GOAL OF THE EXERCISE
Go over each line of the entries below, count those with "words", and give only the count.

(Recorded data)
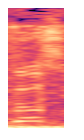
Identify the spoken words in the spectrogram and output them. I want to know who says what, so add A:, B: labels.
A: thus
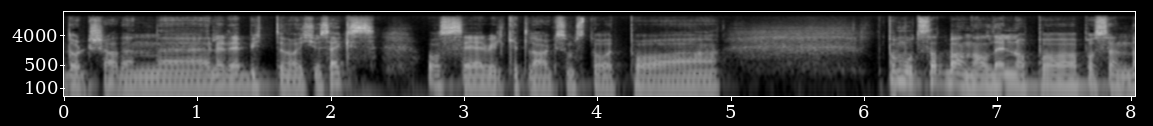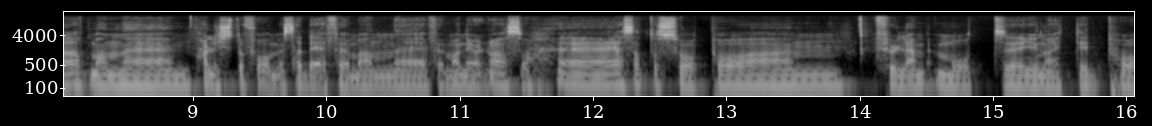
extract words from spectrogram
dodga den, eller det byttet nå i 26, og ser hvilket lag som står på på motsatt banehalvdel nå på, på søndag, at man eh, har lyst til å få med seg det før man, eh, før man gjør noe. Altså. Eh, jeg satt og så på um, Fulham mot eh, United på,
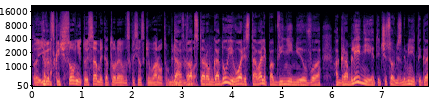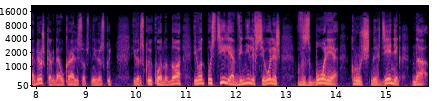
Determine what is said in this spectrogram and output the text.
Э, Иверской так, часовни, той самой, которая Воскресенским воротам примыкала. Да, в 22 году его арестовали по обвинению в ограблении этой часовни, знаменитый грабеж, когда украли, собственно, Иверскую, Иверскую икону. Но его отпустили, обвинили всего лишь в сборе кружечных денег на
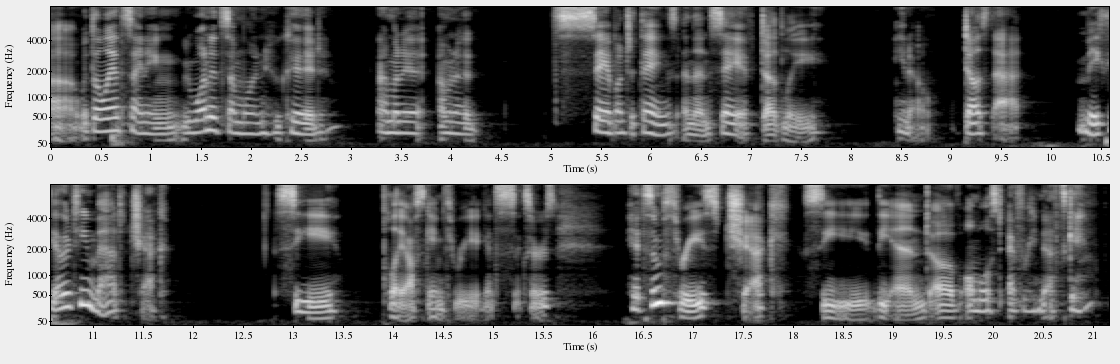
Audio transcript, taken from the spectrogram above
Uh, with the Lance signing, we wanted someone who could. I'm gonna I'm gonna say a bunch of things and then say if Dudley, you know, does that, make the other team mad. Check see playoffs game three against Sixers. Hit some threes, check. See the end of almost every Nets game.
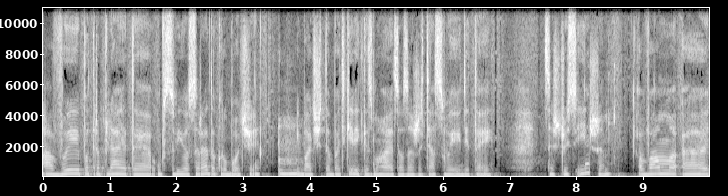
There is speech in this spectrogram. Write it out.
А ви потрапляєте в свій осередок робочий і бачите батьків, які змагаються за життя своїх дітей. Це щось інше. Вам е,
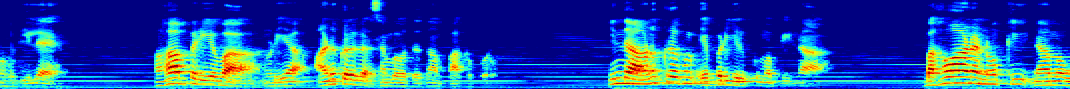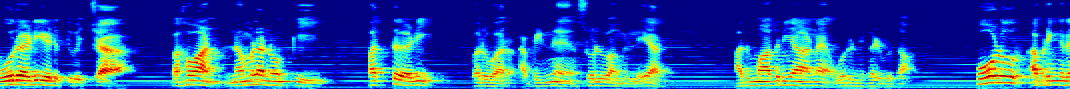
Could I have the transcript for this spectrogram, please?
பகுதியில் மகாபெரியவானுடைய அனுக்கிரக சம்பவத்தை தான் பார்க்க போறோம். இந்த அனுக்கிரகம் எப்படி இருக்கும் அப்படின்னா பகவானை நோக்கி நாம் ஒரு அடி எடுத்து வச்சா பகவான் நம்மளை நோக்கி பத்து அடி வருவார் அப்படின்னு சொல்லுவாங்க இல்லையா? அது மாதிரியான ஒரு நிகழ்வு தான். போலூர் அப்படிங்கிற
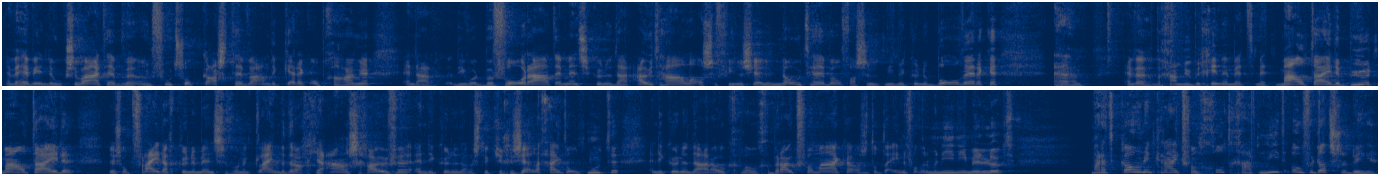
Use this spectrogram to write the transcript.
En we hebben in de Hoekse Waard hebben we een voedselkast hebben we aan de kerk opgehangen. En daar, die wordt bevoorraad en mensen kunnen daar uithalen als ze financiële nood hebben of als ze het niet meer kunnen bolwerken. Uh, en we, we, gaan nu beginnen met, met maaltijden, buurtmaaltijden. Dus op vrijdag kunnen mensen voor een klein bedragje aanschuiven. En die kunnen daar een stukje gezelligheid ontmoeten. En die kunnen daar ook gewoon gebruik van maken als het op de een of andere manier niet meer lukt. Maar het koninkrijk van God gaat niet over dat soort dingen.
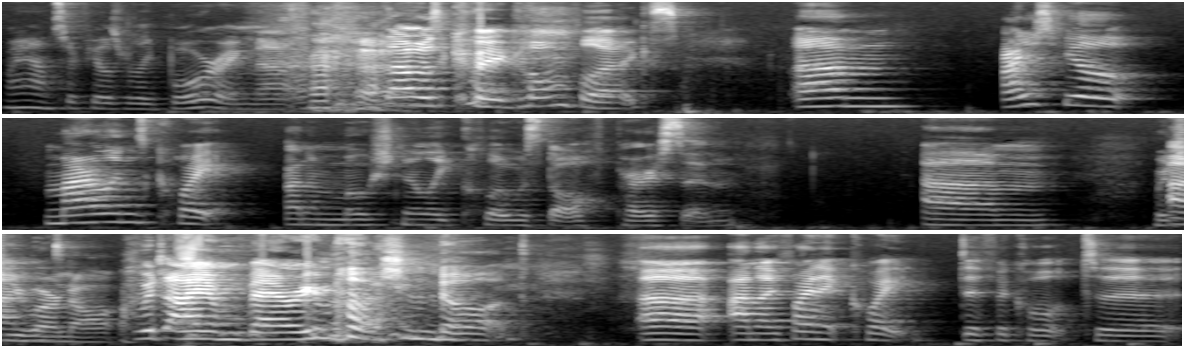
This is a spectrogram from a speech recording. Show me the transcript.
My answer feels really boring now. that was quite complex. Um, I just feel Marilyn's quite an emotionally closed off person. Um, Which you are not. which I am very much not. Uh, and I find it quite difficult to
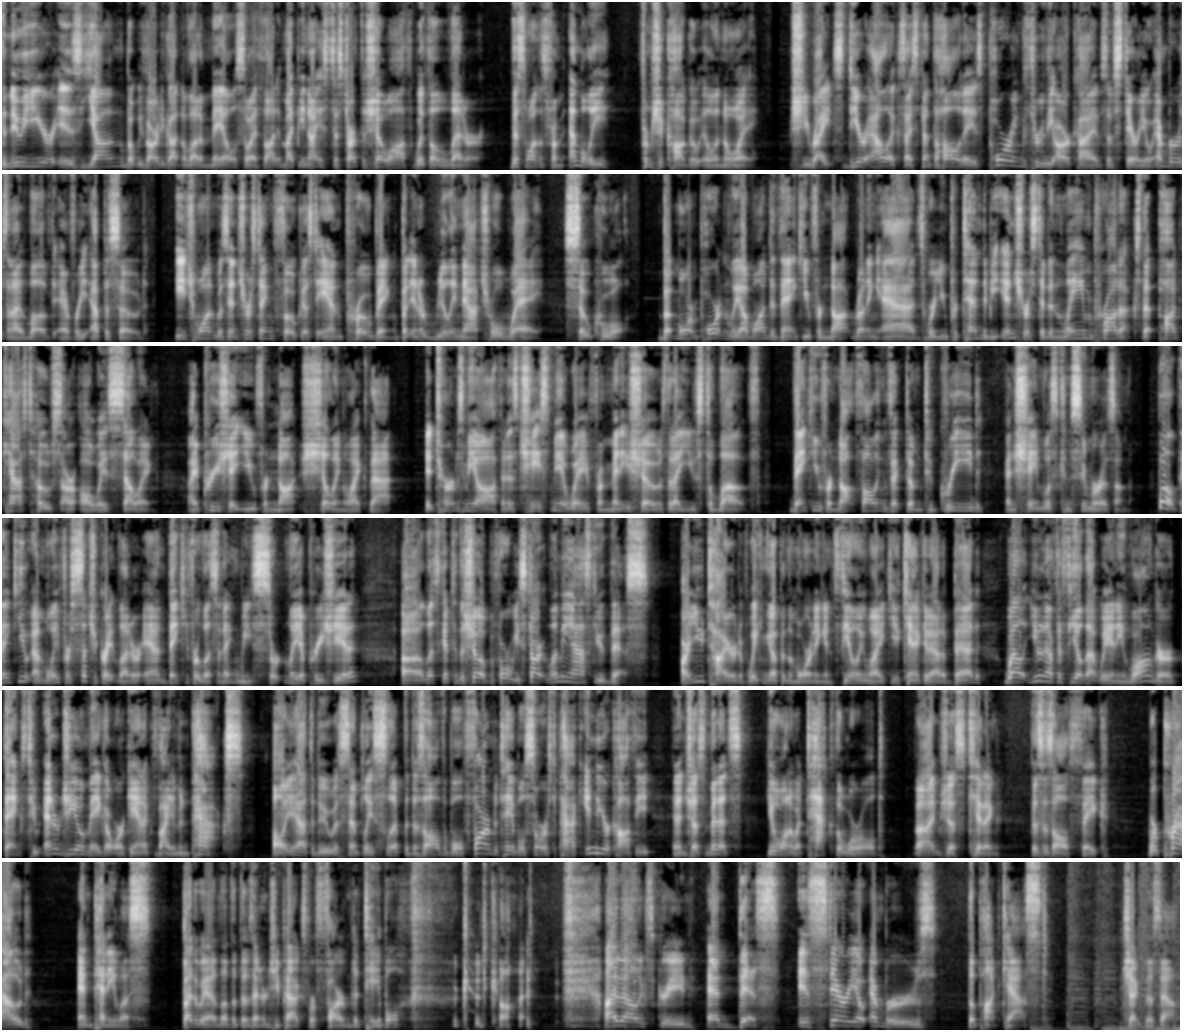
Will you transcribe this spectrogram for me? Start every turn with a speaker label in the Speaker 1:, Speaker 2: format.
Speaker 1: The new year is young, but we've already gotten a lot of mail, so I thought it might be nice to start the show off with a letter. This one's from Emily from Chicago, Illinois. She writes Dear Alex, I spent the holidays pouring through the archives of Stereo Embers and I loved every episode. Each one was interesting, focused, and probing, but in a really natural way. So cool. But more importantly, I wanted to thank you for not running ads where you pretend to be interested in lame products that podcast hosts are always selling. I appreciate you for not shilling like that. It turns me off and has chased me away from many shows that I used to love. Thank you for not falling victim to greed and shameless consumerism. Well, thank you, Emily, for such a great letter, and thank you for listening. We certainly appreciate it. Uh, let's get to the show. Before we start, let me ask you this Are you tired of waking up in the morning and feeling like you can't get out of bed? Well, you don't have to feel that way any longer thanks to Energy Omega Organic Vitamin Packs. All you have to do is simply slip the dissolvable farm to table sourced pack into your coffee, and in just minutes, you'll want to attack the world. I'm just kidding. This is all fake. We're proud and penniless. By the way, I love that those energy packs were farm to table. Good God. I'm Alex Green, and this is Stereo Embers, the podcast. Check this out.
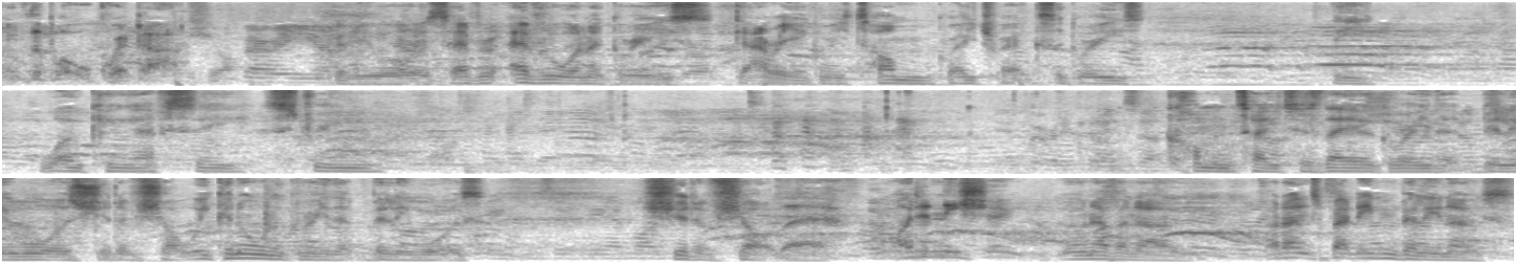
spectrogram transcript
Move the ball quicker. Billy Waters, every, everyone agrees. Gary agrees. Tom Greatrex agrees. The Woking FC stream commentators they agree that Billy Waters should have shot. We can all agree that Billy Waters should have shot there. Why didn't he shoot? We'll never know. I don't expect even Billy knows.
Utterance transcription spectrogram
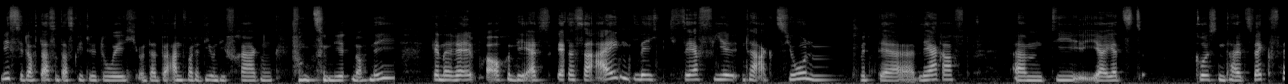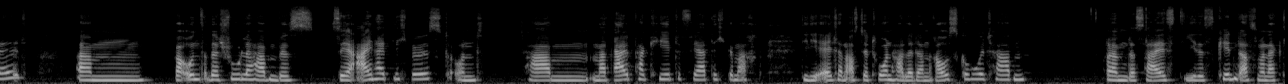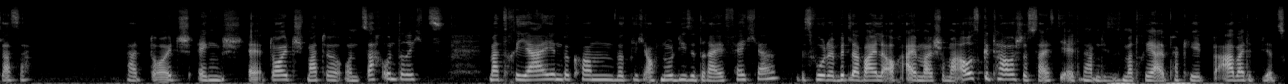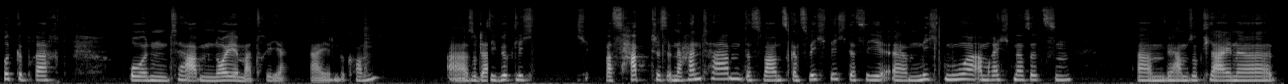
liest sie doch das und das Kapitel durch und dann beantwortet die und die Fragen. Funktioniert noch nicht. Generell brauchen die Erstklässler eigentlich sehr viel Interaktion mit der Lehrkraft, ähm, die ja jetzt größtenteils wegfällt. Ähm, bei uns an der Schule haben wir es sehr einheitlich gelöst und haben Materialpakete fertig gemacht, die die Eltern aus der Turnhalle dann rausgeholt haben. Ähm, das heißt, jedes Kind aus meiner Klasse hat Deutsch, Englisch, äh, Deutsch, Mathe und Sachunterrichtsmaterialien bekommen, wirklich auch nur diese drei Fächer. Es wurde mittlerweile auch einmal schon mal ausgetauscht, das heißt, die Eltern haben dieses Materialpaket bearbeitet, wieder zurückgebracht und haben neue Materialien bekommen. Also, dass sie wirklich was Haptisches in der Hand haben. Das war uns ganz wichtig, dass sie ähm, nicht nur am Rechner sitzen. Ähm, wir haben so kleine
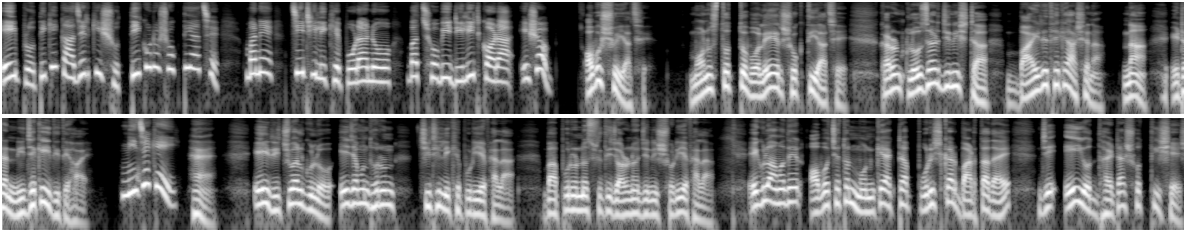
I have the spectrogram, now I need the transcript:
এই প্রতীকী কাজের কি সত্যিই কোনো শক্তি আছে? মানে চিঠি লিখে পোড়ানো বা ছবি ডিলিট করা এসব? অবশ্যই আছে। মনস্তত্ত্ব বলে এর শক্তি আছে কারণ ক্লোজার জিনিসটা বাইরে থেকে আসে না। না এটা নিজেকেই দিতে হয়। নিজেকেই? হ্যাঁ এই রিচুয়ালগুলো এই যেমন ধরুন চিঠি লিখে পুড়িয়ে ফেলা বা পুরনো স্মৃতি জড়ানো জিনিস সরিয়ে ফেলা এগুলো আমাদের অবচেতন মনকে একটা পরিষ্কার বার্তা দেয় যে এই অধ্যায়টা সত্যি শেষ।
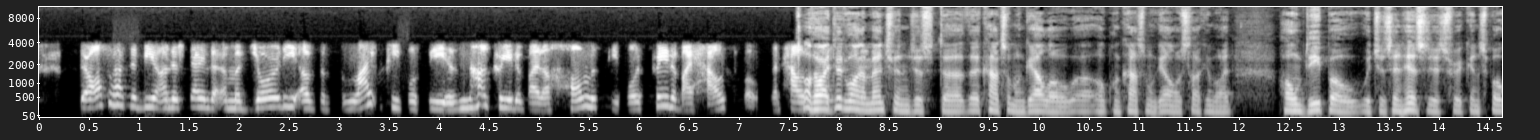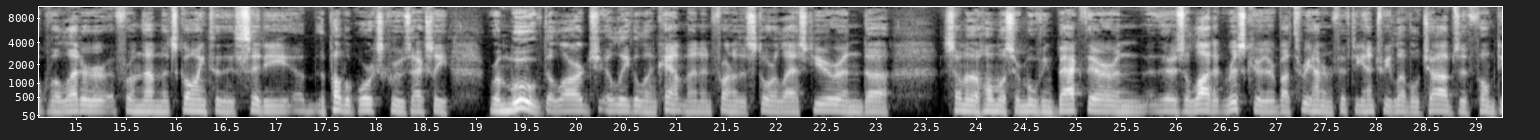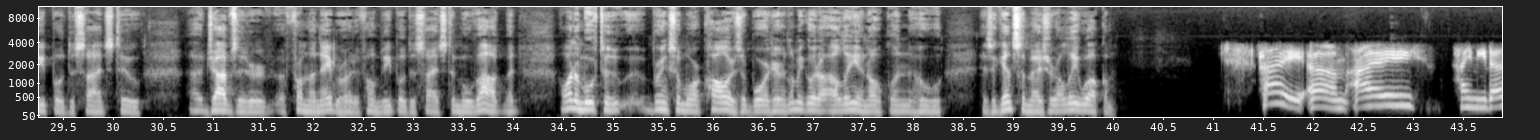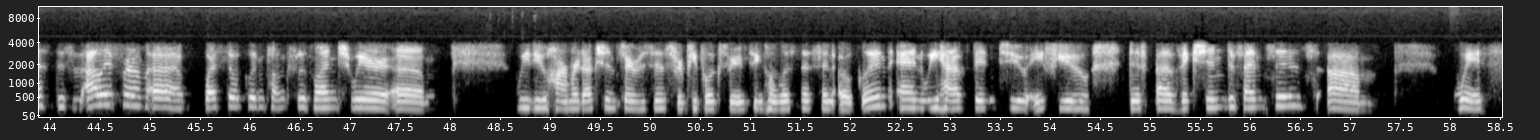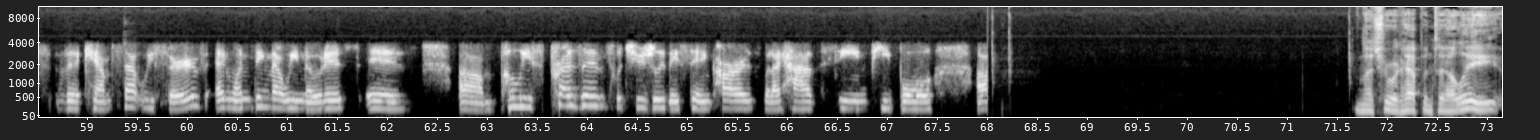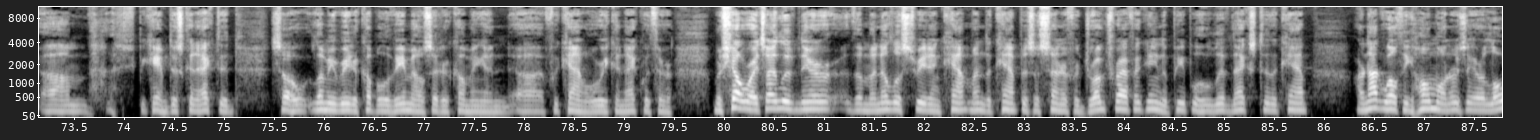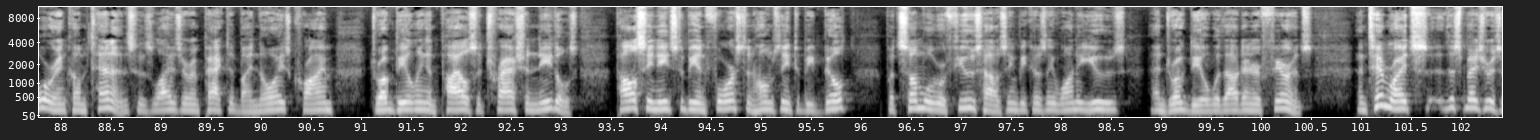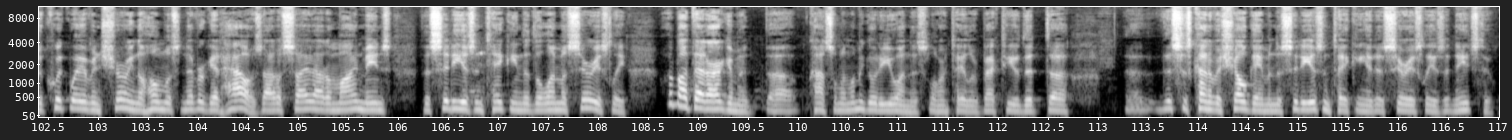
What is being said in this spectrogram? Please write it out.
there also has to be an understanding that a majority of the blight people see is not created by the homeless people; it's created by house folks and house. Although I did want to mention just uh, the Councilman Gallo, uh, Oakland Councilman Gallo was talking about Home Depot, which is in his district, and spoke of a letter from them that's going to the city. Uh, the public works crews actually removed a large illegal encampment in front of the store last year, and uh, some of the homeless are moving back there, and there's a lot at risk here. There are about 350 entry level jobs if Home Depot decides to, uh, jobs that are from the neighborhood if Home Depot decides to move out. But I want to move to bring some more callers aboard here. Let me go to Ali in Oakland, who is against the measure. Ali, welcome. Hi, um, I hi Needa. This is Ali from uh, West Oakland Punks with Lunch. We're um, we do harm reduction services for people experiencing homelessness in Oakland, and we have been to a few dif- eviction defenses um, with the camps that we serve. And one thing that we notice is um, police presence, which usually they stay in cars, but I have seen people. Uh, I'm not sure what happened to Ali. Um, she became disconnected. So let me read a couple of emails that are coming in. Uh, if we can, we'll reconnect with her. Michelle writes, I live near the Manila Street encampment. The camp is a center for drug trafficking. The people who live next to the camp are not wealthy homeowners. They are lower income tenants whose lives are impacted by noise, crime, drug dealing, and piles of trash and needles. Policy needs to be enforced and homes need to be built, but some will refuse housing because they want to use and drug deal without interference. And Tim writes, this measure is a quick way of ensuring the homeless never get housed. Out of sight, out of mind means the city isn't taking the dilemma seriously. What about that argument, uh, Councilman? Let me go to you on this, Loren Taylor. Back to you that uh, uh, this is kind of a shell game and the city isn't taking it as seriously as it needs to.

SOLVED EXERCISE
2